The conference focused on entrepreneurial firm strategy, the drivers of innovation and the role of the public sector in fostering economic development. Other presenters in the conference included Professor Scott Stern (MIT), Alfonso Gambardella (Bocconi University) and Maryann Feldman (University of North Carolina).

For more information, visit their website.

New EMAC research findings published

A long stream of academic literature has established that public funding towards research and development matters for economic growth because it relates to increases in innovation, productivity and the like. In the recently published article “Public Funds and Local Biotechnology Firm Creation “ Kolympiris, Kalaitzandonakes and Miller demonstrate that increases in the level of funding for biotechnology research provided by the Federal Government are also closely related to increases in the number of biotechnology firm births in the US. (more…)
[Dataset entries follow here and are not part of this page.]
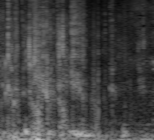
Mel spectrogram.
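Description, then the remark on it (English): Crunching and chewing as dogs munch hard treats, a rapid series of loud, crackly bites and wet smacking with no one speaking. “wonder if we could put the microphone down there so they can actually hear the schmack, schmack, schmacking.”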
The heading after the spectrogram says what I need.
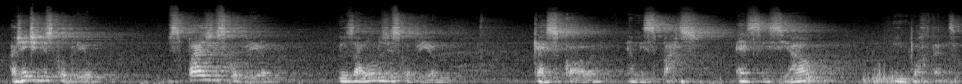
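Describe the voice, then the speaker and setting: Man lecturing in a booming echoey hall. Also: a bit bright, slight background noise. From Salvador, Bahia, Brazil. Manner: rhetorical, asks the audience questions, tags phrases with "né". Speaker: guest lecturer speaking to teachers. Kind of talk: motivational talk to an audience. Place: large hall with an audience. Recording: very echoey hall, voice heard from a distance.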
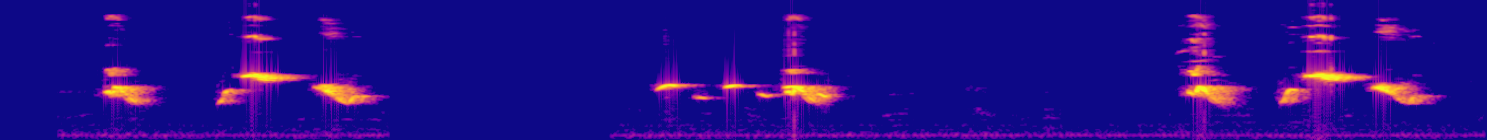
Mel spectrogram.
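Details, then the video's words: Blue mockingbird singing in short bursts of two to three whistled, slurred phrases, each burst separated by pauses of about two seconds; notes drop and rise, with a similar phrase pattern repeated. "Mulato Azul Canto - Blue Mockingbird Bird Song"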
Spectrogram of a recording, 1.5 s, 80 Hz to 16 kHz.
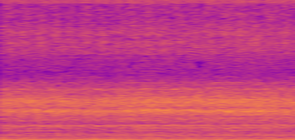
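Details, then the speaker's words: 1989 Chevy C60 school bus conversion after fitting a new fuel pressure regulator and inline filter to cure bogging and backfiring, with idle adjusted and coolant added. Fuel pressure holds; steady, even low rumble with no misses, pops or stumbles. Idles smoothly. "All right. So, I adjusted the idle and I gave it some coolant and it's leaking out the bottom. I think we should be good. Fuel pressure is holding."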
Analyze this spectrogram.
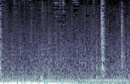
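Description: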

EMAC researchers report on impact of biotech soybeans

In the recently published “The Size and Distribution of the Benefits from the Adoption of Biotech Soybean Varieties” EMAC researchers and collaborators from WAEES and the University of California Davis, measured the global economic impacts of herbicide tolerant soybeans in their first 15 years of adoption. Their analysis finds economic benefits amounting to a total of about US$46 billion. These include benefits to consumers and producers all over the world (86% of total) as well as benefits to the innovator (14%).  (more…)
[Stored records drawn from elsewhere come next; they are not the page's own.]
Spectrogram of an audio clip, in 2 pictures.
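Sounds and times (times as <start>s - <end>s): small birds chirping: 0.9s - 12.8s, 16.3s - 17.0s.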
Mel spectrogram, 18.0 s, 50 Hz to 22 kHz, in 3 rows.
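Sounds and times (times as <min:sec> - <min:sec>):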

IFT explores GM crop promise

“Genetically modified (GM) crops, foods, ingredients, and feeds produced from them have been very much in the news. In the United States, voters have gone to the polls in California and Washington to reject initiatives that would have required mandatory warning labels on foods containing even traces of GM crop-derived materials. Connecticut passed a GM labeling bill that will not take effect until five other states adopt similar legislation; such legislative actions are pending in about 20 other states.”